Update (February 28): The Senate has confirmed Wheeler's appointment to head the EPA.

The current acting administrator of the Environmental Protection Agency, Andrew Wheeler, will be nominated to take the job permanently, President Donald Trump announced this afternoon (November 16). If confirmed by the Senate, Wheeler will replace former administrator Scott Pruitt, who resigned in July after a series of ethics scandals. 

See “Scott Pruitt Steps Down From EPA

CNBC reports that in making the announcement, Trump introduced Wheeler as an “acting administrator who, I will tell you, is going to be made permanent. He’s done a fantastic job, and I want to congratulate him.”

According to Reuters, Wheeler worked at the EPA in the 1990s, and was later a staffer for Senator Jim Inhofe (R-OK), an outspoken climate change denier. He later lobbied for energy companies such as Murray Energy Corp and Xcel Energy. Prior to his appointment as the top official at the EPA, he had been the agency’s deputy administrator for several months.

Environmentalists were quick to criticize the announcement. “In normal times, a zealous fossil fuel apologist and the top official in charge of protecting children’s health from pollution would be two separate people with conflicting agendas,” Ken Cook, president of the Environmental Working Group, tells The Washington Post. “But this is the Trump administration, where a former top coal lobbyist could become administrator of the EPA.”

See “EPA Postpones Decision on Rule to Restrict Scientific Input

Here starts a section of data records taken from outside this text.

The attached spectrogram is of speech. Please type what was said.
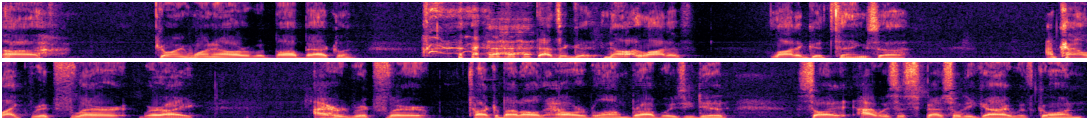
Uh, going one hour with Bob Backlund. That's a good. No, a lot of, a lot of good things. Uh, I'm kind of like Ric Flair, where I, I heard Ric Flair talk about all the hour-long Broadways he did. So I, I was a specialty guy with going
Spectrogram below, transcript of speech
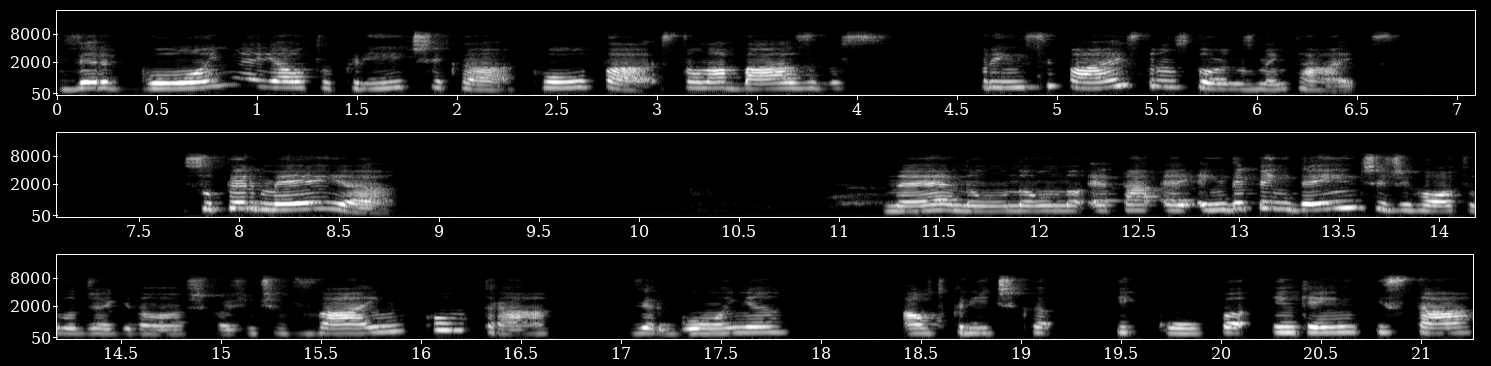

Correction (November 19): We corrected a sentence near the bottom of the article to clarify that Wheeler was nominated to be appointed, rather than appointed. The Scientist regrets the error.